|International Classification||G06Q20/00, G07D11/00, G07F19/00|
|Cooperative Classification||G06Q20/18, G06Q20/042, G07F19/20, G07F19/202, G06Q20/1085, G07D11/0018|
|European Classification||G06Q20/18, G07F19/20, G07F19/202, G06Q20/042, G06Q20/1085, G07D11/00D4|
|Jun 5, 2003||AS||Assignment|
Owner name: NCR CORPORATION, OHIO
Free format text: ASSIGNMENT OF ASSIGNORS INTEREST;ASSIGNOR:ELWIN, DAVID;REEL/FRAME:014160/0976
Effective date: 20030526
|Dec 12, 2007||FPAY||Fee payment|
Year of fee payment: 4
|Oct 14, 2011||FPAY||Fee payment|
Year of fee payment: 8
|Jan 15, 2014||AS||Assignment|
Owner name: JPMORGAN CHASE BANK, N.A., AS ADMINISTRATIVE AGENT
Free format text: SECURITY AGREEMENT;ASSIGNORS:NCR CORPORATION;NCR INTERNATIONAL, INC.;REEL/FRAME:032034/0010
Effective date: 20140106
|Jan 6, 2016||FPAY||Fee payment|
Year of fee payment: 12
|Apr 18, 2016||AS||Assignment|
Owner name: JPMORGAN CHASE BANK, N.A., ILLINOIS

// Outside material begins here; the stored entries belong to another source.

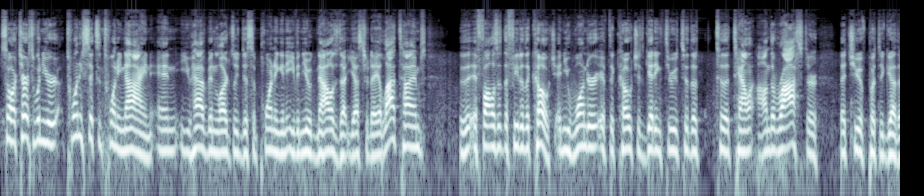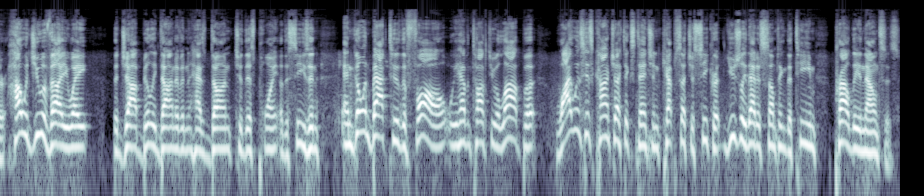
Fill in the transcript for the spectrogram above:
So, Arturas, when you're 26 and 29, and you have been largely disappointing, and even you acknowledged that yesterday, a lot of times it falls at the feet of the coach, and you wonder if the coach is getting through to the to the talent on the roster that you have put together. How would you evaluate the job Billy Donovan has done to this point of the season? And going back to the fall, we haven't talked to you a lot, but why was his contract extension kept such a secret? Usually, that is something the team proudly announces.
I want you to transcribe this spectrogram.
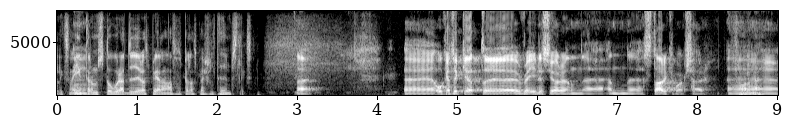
Liksom. Inte de stora, dyra spelarna som spelar special teams. Liksom. nej. Eh, och jag tycker att eh, Raiders gör en, eh, en eh, stark match här. Eh,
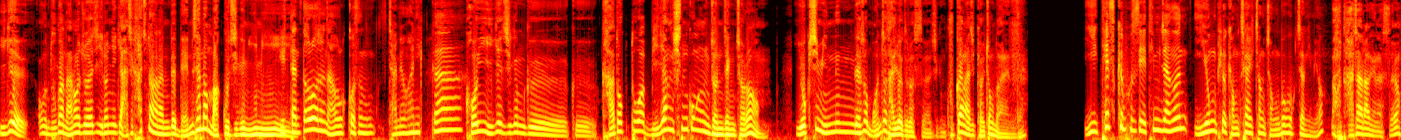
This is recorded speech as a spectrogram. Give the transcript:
이게 어, 누가 나눠줘야지 이런 얘기 아직 하지도 않았는데 냄새만 맡고 지금 이미 일단 떨어져 나올 것은 자명하니까 거의 이게 지금 그, 그, 가덕도와 밀양 신공항 전쟁처럼 욕심 있는 데서 먼저 달려들었어요. 지금 국가는 아직 결정도 안 했는데. 이 테스크포스의 팀장은 이용표 경찰청 정보국장이며 아, 다 자랑해놨어요?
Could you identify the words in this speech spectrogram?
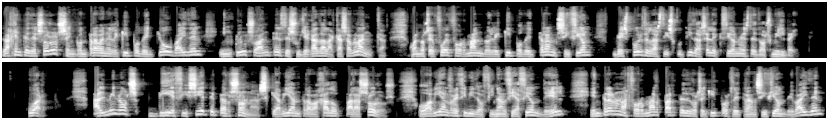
la gente de Soros se encontraba en el equipo de Joe Biden incluso antes de su llegada a la Casa Blanca, cuando se fue formando el equipo de transición después de las discutidas elecciones de 2020. Cuarto, al menos 17 personas que habían trabajado para Soros o habían recibido financiación de él entraron a formar parte de los equipos de transición de Biden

Free format text: SECURITY AGREEMENT;ASSIGNORS:NCR CORPORATION;NCR INTERNATIONAL, INC.;REEL/FRAME:038646/0001
Effective date: 20160331